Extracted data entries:
+ + + + +
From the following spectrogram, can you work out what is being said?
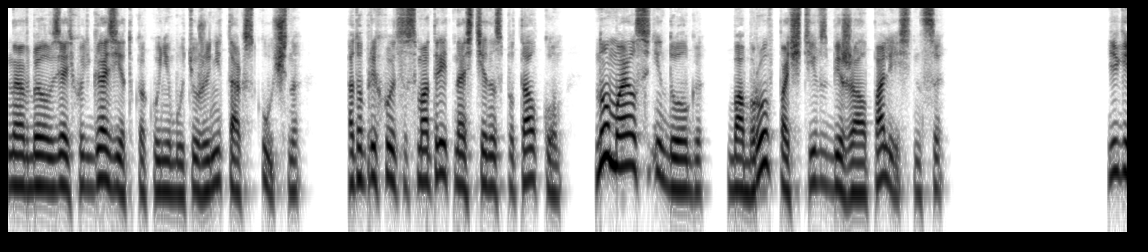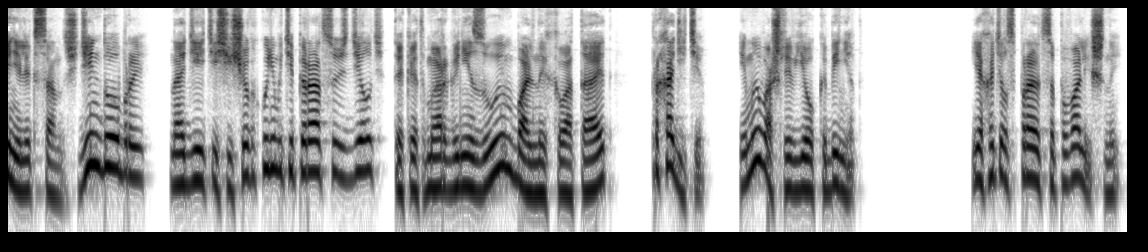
Надо было взять хоть газету какую-нибудь, уже не так скучно. А то приходится смотреть на стены с потолком. Но маялся недолго. Бобров почти взбежал по лестнице. «Евгений Александрович, день добрый. Надеетесь еще какую-нибудь операцию сделать? Так это мы организуем, больных хватает. Проходите». И мы вошли в его кабинет. Я хотел справиться по Валишиной.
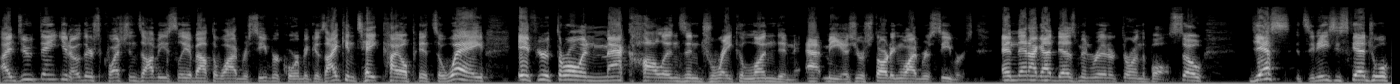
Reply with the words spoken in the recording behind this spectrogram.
I do think, you know, there's questions obviously about the wide receiver corps because I can take Kyle Pitts away if you're throwing Mack Hollins and Drake London at me as your starting wide receivers. And then I got Desmond Ridder throwing the ball. So, yes, it's an easy schedule.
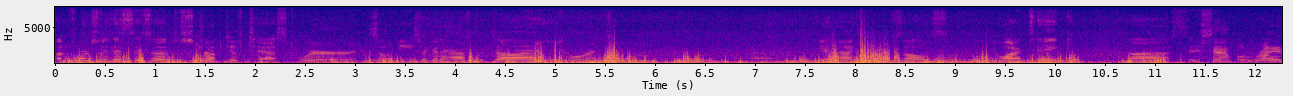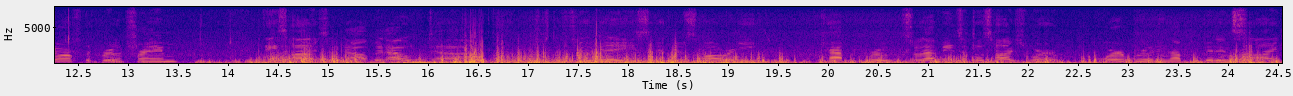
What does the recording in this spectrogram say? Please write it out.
unfortunately this is a destructive test where some bees are going to have to die in order to uh, get accurate results. You want to take the sample right off the brood frame. These hives have now been out uh, just a few days and there's already capped brood. So that means that those hives were, were brooding up a bit inside.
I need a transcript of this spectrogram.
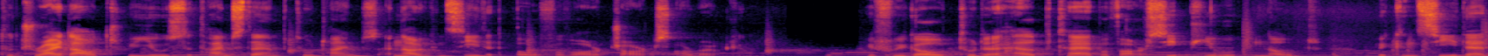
To try it out we use the timestamp two times and now you can see that both of our charts are working. If we go to the help tab of our CPU node we can see that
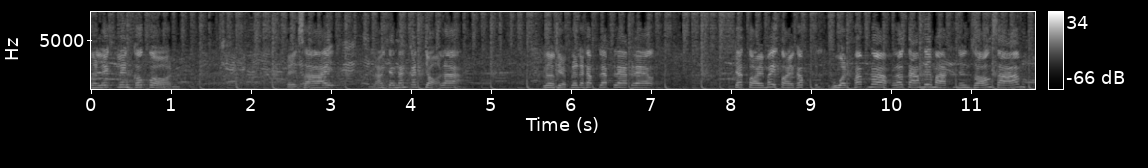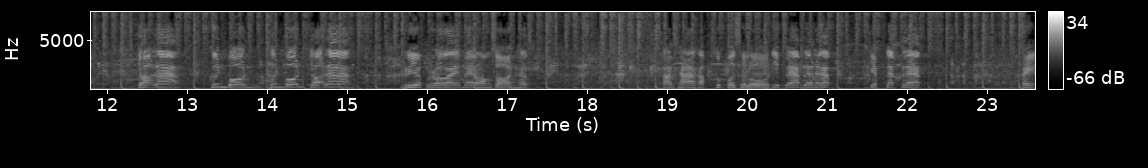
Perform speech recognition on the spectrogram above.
มันเล็กเล่นเขาก่อนเตะซ้าย หลังจากนั้นก็เจาะล่าง เริ่มเจ็บแล้วนะครับแลบแลบแล้ว จะต่อยไม่ต่อยครับหวนพับนอกแล้วตามด้วยหมัด1 2 3 เจาะล่างขึ้นบน ขึ้นบนเจาะล่าง เรียบร้อยแม่ห้องสอนครับภาพช้าครับซุปเปอร์สโลว์ที่แปลบแล้วนะครับ เจ็บแปลบแปลบเตะ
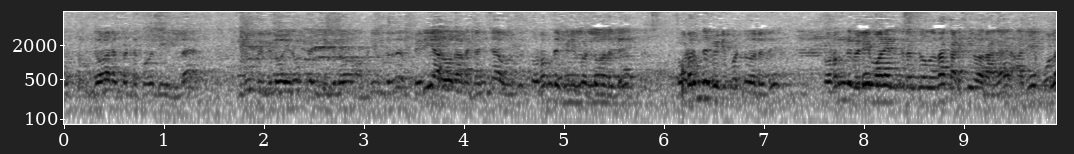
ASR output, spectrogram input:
மற்றும் ஜோலாரப்பேட்டை பகுதியில் இருபது கிலோ இருபத்தஞ்சு கிலோ அப்படின்றது பெரிய அளவிலான கஞ்சா வந்து தொடர்ந்து வெளிப்பட்டு வருது அதே வெளிப்பட்டு மாநிலத்தில் இருந்தவங்க தான் கடைசி வராங்க. அதே போல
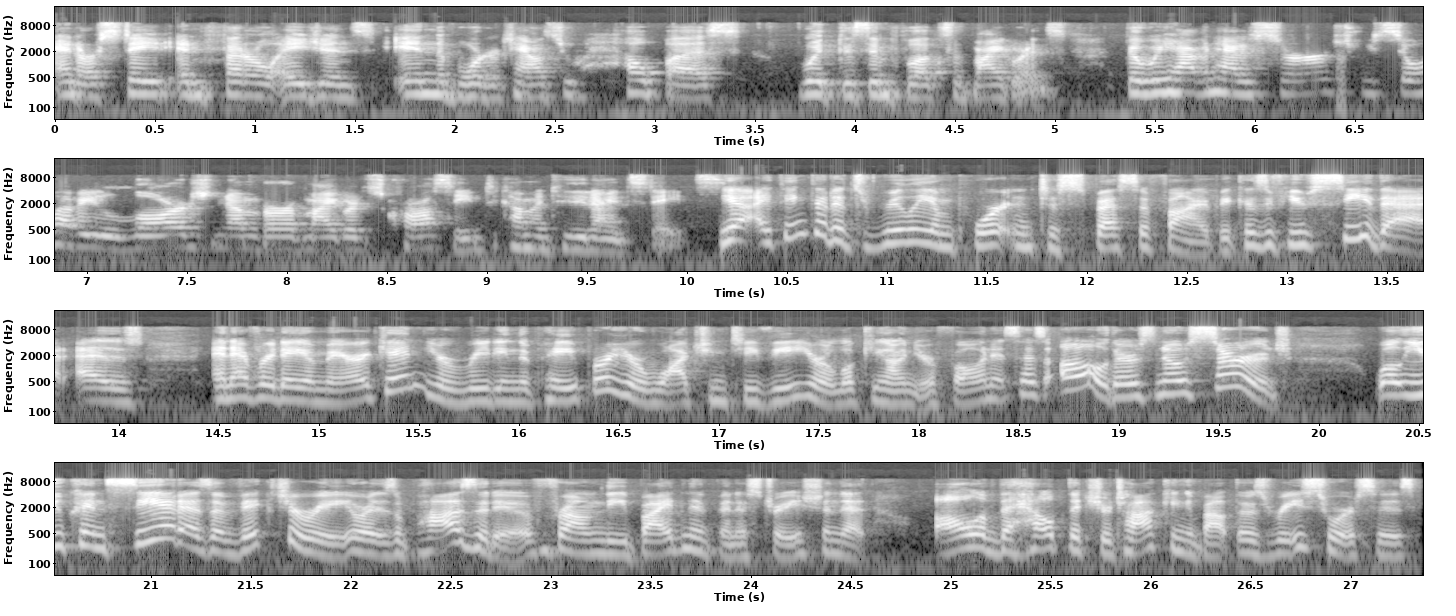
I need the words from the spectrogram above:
and our state and federal agents in the border towns to help us with this influx of migrants. Though we haven't had a surge, we still have a large number of migrants crossing to come into the United States. Yeah, I think that it's really important to specify because if you see that as an everyday American, you're reading the paper, you're watching TV, you're looking on your phone, it says, oh, there's no surge. Well, you can see it as a victory or as a positive from the Biden administration that all of the help that you're talking about, those resources,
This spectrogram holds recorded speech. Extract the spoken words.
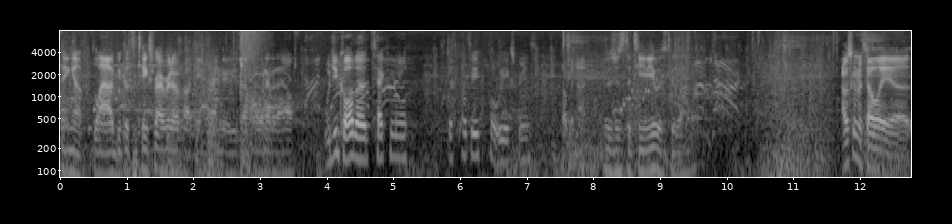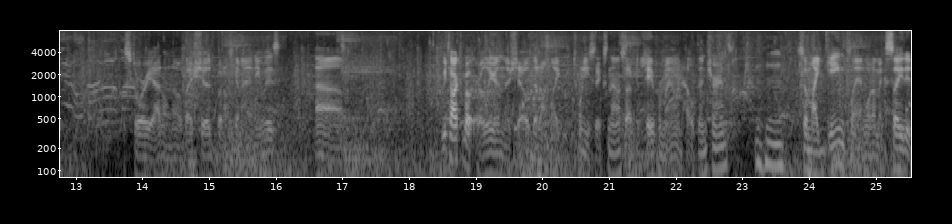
thing up loud because it takes forever to fucking render these up or whatever the hell. Would you call it a technical difficulty? What we experienced? Probably not. It was just the TV was too loud. I was gonna tell a uh, story. I don't know if I should, but I'm gonna anyways. Um, we talked about earlier in the show that I'm like 26 now, so I have to pay for my own health insurance. Mm-hmm. So my game plan, what I'm excited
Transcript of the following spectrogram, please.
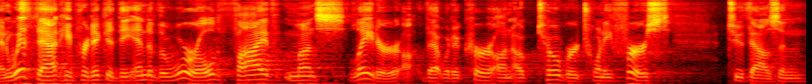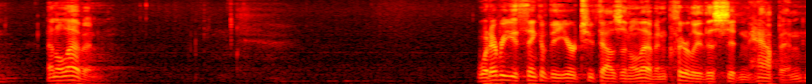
And with that, he predicted the end of the world five months later, uh, that would occur on October 21st, 2011. Whatever you think of the year 2011, clearly this didn't happen.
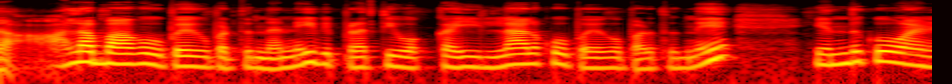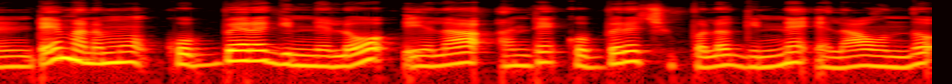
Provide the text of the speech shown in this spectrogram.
చాలా బాగా ఉపయోగపడుతుందండి. ఇది ప్రతి ఒక్క ఇళ్ళకు ఉపయోగపడుతుంది. ఎందుకు అంటే మనము కొబ్బరి గిన్నెలో ఎలా అంటే కొబ్బరి చిప్పలో గిన్నె ఎలా ఉందో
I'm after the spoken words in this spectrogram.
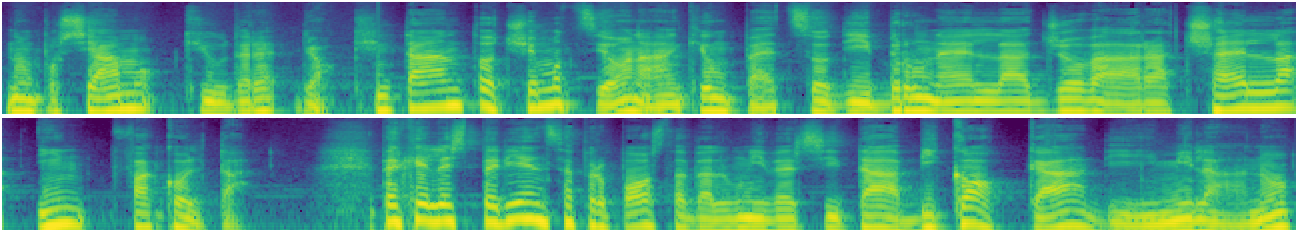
non possiamo chiudere gli occhi. Intanto ci emoziona anche un pezzo di Brunella Giovara, Cella in facoltà perché l'esperienza proposta dall'Università Bicocca di Milano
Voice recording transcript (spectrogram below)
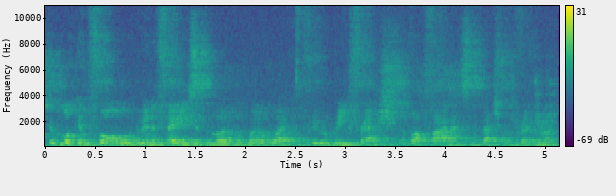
So looking forward, we're in a phase at the moment where we're working through a refresh of our finance investment programme.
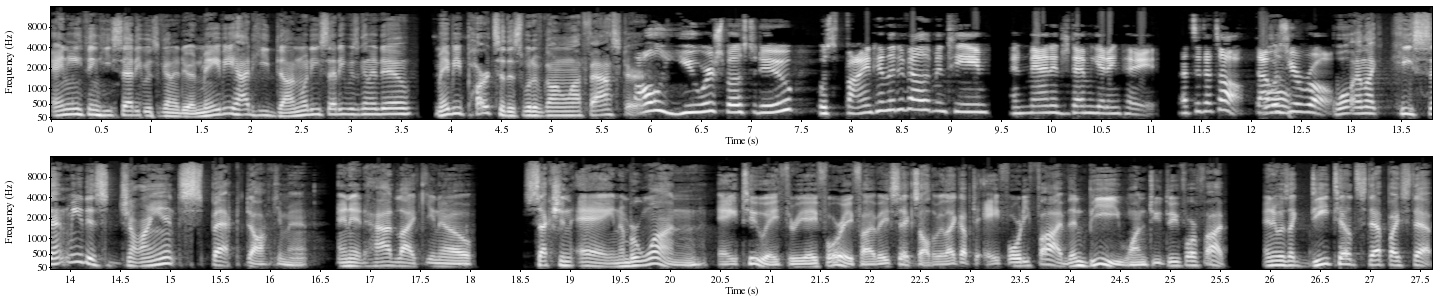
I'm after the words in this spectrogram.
anything he said he was going to do. And maybe had he done what he said he was going to do, maybe parts of this would have gone a lot faster. All you were supposed to do was find him the development team and manage them getting paid. That's it. That's all. That was your role. Well, and like he sent me this giant spec document and it had like, you know, section A, number one, A2, A3, A4, A5, A6, all the way like up to A45, then B, one, two, three, four, five. And it was like detailed step by step.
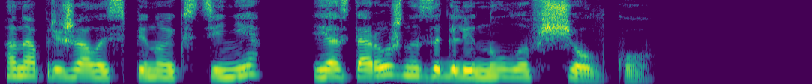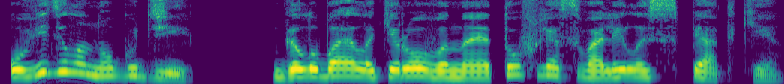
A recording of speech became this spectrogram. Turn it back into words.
Она прижалась спиной к стене и осторожно заглянула в щелку. Увидела ногу Ди. Голубая лакированная туфля свалилась с пятки.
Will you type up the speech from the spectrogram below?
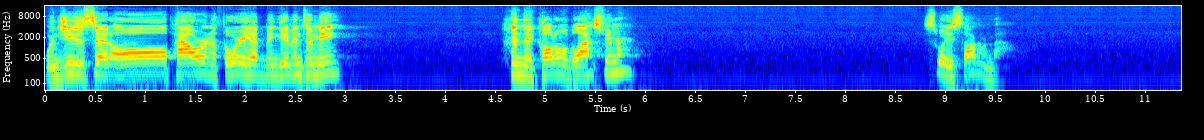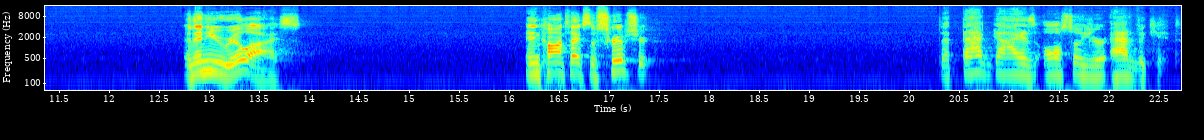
When Jesus said, All power and authority have been given to me, and they called him a blasphemer, this is what he's talking about. And then you realize, in context of Scripture, that that guy is also your advocate.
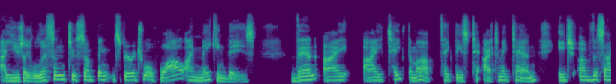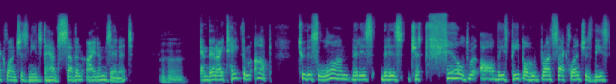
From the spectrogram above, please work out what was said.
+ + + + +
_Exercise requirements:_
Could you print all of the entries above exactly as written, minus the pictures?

_Solution to this exercise:_
From the following spectrogram, can you work out what is being said?
Надо было взять хоть газету какую-нибудь, уже не так скучно. А то приходится смотреть на стены с потолком. Но маялся недолго. Бобров почти взбежал по лестнице. «Евгений Александрович, день добрый. Надеетесь еще какую-нибудь операцию сделать? Так это мы организуем, больных хватает. Проходите». И мы вошли в его кабинет. Я хотел справиться по Валишиной.
Reply with the words spoken in the recording behind this spectrogram.
I do think, you know, there's questions obviously about the wide receiver corps because I can take Kyle Pitts away if you're throwing Mack Hollins and Drake London at me as your starting wide receivers. And then I got Desmond Ridder throwing the ball. So, yes, it's an easy schedule.
What does the recording in this spectrogram say? Please write it out.
unfortunately this is a destructive test where some bees are going to have to die in order to uh, get accurate results. You want to take the sample right off the brood frame. These hives have now been out uh, just a few days and there's already capped brood. So that means that those hives were, were brooding up a bit inside.
I need a transcript of this spectrogram.
To try it out we use the timestamp two times and now you can see that both of our charts are working. If we go to the help tab of our CPU node we can see that
Perform speech recognition on the spectrogram above.
มันเล็กเล่นเขาก่อนเตะซ้าย หลังจากนั้นก็เจาะล่าง เริ่มเจ็บแล้วนะครับแลบแลบแล้ว จะต่อยไม่ต่อยครับหวนพับนอกแล้วตามด้วยหมัด1 2 3 เจาะล่างขึ้นบน ขึ้นบนเจาะล่าง เรียบร้อยแม่ห้องสอนครับภาพช้าครับซุปเปอร์สโลว์ที่แปลบแล้วนะครับ เจ็บแปลบแปลบเตะ
ASR output, spectrogram input:
மற்றும் ஜோலாரப்பேட்டை பகுதியில் இருபது கிலோ இருபத்தஞ்சு கிலோ அப்படின்றது பெரிய அளவிலான கஞ்சா வந்து தொடர்ந்து வெளிப்பட்டு வருது அதே வெளிப்பட்டு மாநிலத்தில் இருந்தவங்க தான் கடைசி வராங்க. அதே போல
I need the words from the spectrogram above:
and our state and federal agents in the border towns to help us with this influx of migrants. Though we haven't had a surge, we still have a large number of migrants crossing to come into the United States. Yeah, I think that it's really important to specify because if you see that as an everyday American, you're reading the paper, you're watching TV, you're looking on your phone, it says, oh, there's no surge. Well, you can see it as a victory or as a positive from the Biden administration that all of the help that you're talking about, those resources,
This spectrogram holds recorded speech. Extract the spoken words.
thing up loud because it takes forever to fucking render these up or whatever the hell. Would you call it a technical difficulty? What we experienced? Probably not. It was just the TV was too loud. I was gonna tell a uh, story. I don't know if I should, but I'm gonna anyways. Um, we talked about earlier in the show that I'm like 26 now, so I have to pay for my own health insurance. Mm-hmm. So my game plan, what I'm excited
Transcript of the following spectrogram, please.
And with that, he predicted the end of the world five months later, uh, that would occur on October 21st, 2011. Whatever you think of the year 2011, clearly this didn't happen.
Provide the text of the speech shown in this spectrogram.
చాలా బాగా ఉపయోగపడుతుందండి. ఇది ప్రతి ఒక్క ఇళ్ళకు ఉపయోగపడుతుంది. ఎందుకు అంటే మనము కొబ్బరి గిన్నెలో ఎలా అంటే కొబ్బరి చిప్పలో గిన్నె ఎలా ఉందో
I'm after the spoken words in this spectrogram.
non possiamo chiudere gli occhi. Intanto ci emoziona anche un pezzo di Brunella Giovara, Cella in facoltà perché l'esperienza proposta dall'Università Bicocca di Milano
Voice recording transcript (spectrogram below)
So looking forward, we're in a phase at the moment where we're working through a refresh of our finance investment programme.
I'm after the words in this spectrogram.
anything he said he was going to do. And maybe had he done what he said he was going to do, maybe parts of this would have gone a lot faster. All you were supposed to do was find him the development team and manage them getting paid. That's it. That's all. That was your role. Well, and like he sent me this giant spec document and it had like, you know, section A, number one, A2, A3, A4, A5, A6, all the way like up to A45, then B, one, two, three, four, five. And it was like detailed step by step.
A recording of speech became this spectrogram. Turn it back into words.
Она прижалась спиной к стене и осторожно заглянула в щелку. Увидела ногу Ди. Голубая лакированная туфля свалилась с пятки.
Will you type up the speech from the spectrogram below?
When Jesus said, All power and authority have been given to me, and they called him a blasphemer, this is what he's talking about. And then you realize, in context of Scripture, that that guy is also your advocate.
From the spectrogram above, please work out what was said.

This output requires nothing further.